▶ Action item: Search the data below for the string "speech". Extract every line that contains it.

▶ Materials provided:
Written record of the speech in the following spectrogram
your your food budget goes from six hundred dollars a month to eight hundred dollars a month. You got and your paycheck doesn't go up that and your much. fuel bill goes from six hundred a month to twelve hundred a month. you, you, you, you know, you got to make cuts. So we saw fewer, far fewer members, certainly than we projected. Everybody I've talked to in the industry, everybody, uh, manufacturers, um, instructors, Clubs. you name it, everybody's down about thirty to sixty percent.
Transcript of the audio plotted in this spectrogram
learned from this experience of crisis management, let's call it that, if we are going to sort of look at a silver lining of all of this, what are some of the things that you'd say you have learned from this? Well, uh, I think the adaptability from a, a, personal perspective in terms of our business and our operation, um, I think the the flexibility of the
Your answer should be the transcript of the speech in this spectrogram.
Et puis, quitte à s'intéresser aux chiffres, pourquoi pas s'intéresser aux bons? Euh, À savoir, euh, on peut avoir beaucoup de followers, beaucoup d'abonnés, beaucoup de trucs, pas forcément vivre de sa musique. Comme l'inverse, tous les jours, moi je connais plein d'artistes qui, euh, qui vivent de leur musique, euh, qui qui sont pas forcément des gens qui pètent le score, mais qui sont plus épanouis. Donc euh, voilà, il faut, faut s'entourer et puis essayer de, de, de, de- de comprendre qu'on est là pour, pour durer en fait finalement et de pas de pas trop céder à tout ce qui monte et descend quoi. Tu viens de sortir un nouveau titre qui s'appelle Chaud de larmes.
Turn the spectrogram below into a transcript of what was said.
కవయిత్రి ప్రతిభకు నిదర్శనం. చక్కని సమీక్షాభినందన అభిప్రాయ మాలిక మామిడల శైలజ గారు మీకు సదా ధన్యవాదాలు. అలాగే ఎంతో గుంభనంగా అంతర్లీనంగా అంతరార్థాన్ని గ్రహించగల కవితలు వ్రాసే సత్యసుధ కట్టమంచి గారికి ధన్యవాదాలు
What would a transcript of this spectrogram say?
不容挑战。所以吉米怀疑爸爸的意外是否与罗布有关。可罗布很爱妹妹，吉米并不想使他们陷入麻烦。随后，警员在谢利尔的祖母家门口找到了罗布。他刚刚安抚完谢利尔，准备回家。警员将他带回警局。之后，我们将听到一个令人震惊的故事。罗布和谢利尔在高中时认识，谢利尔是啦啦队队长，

▶ Exercise output:
Written record of the speech in the following spectrogram
Your answer should be the transcript of the speech in this spectrogram.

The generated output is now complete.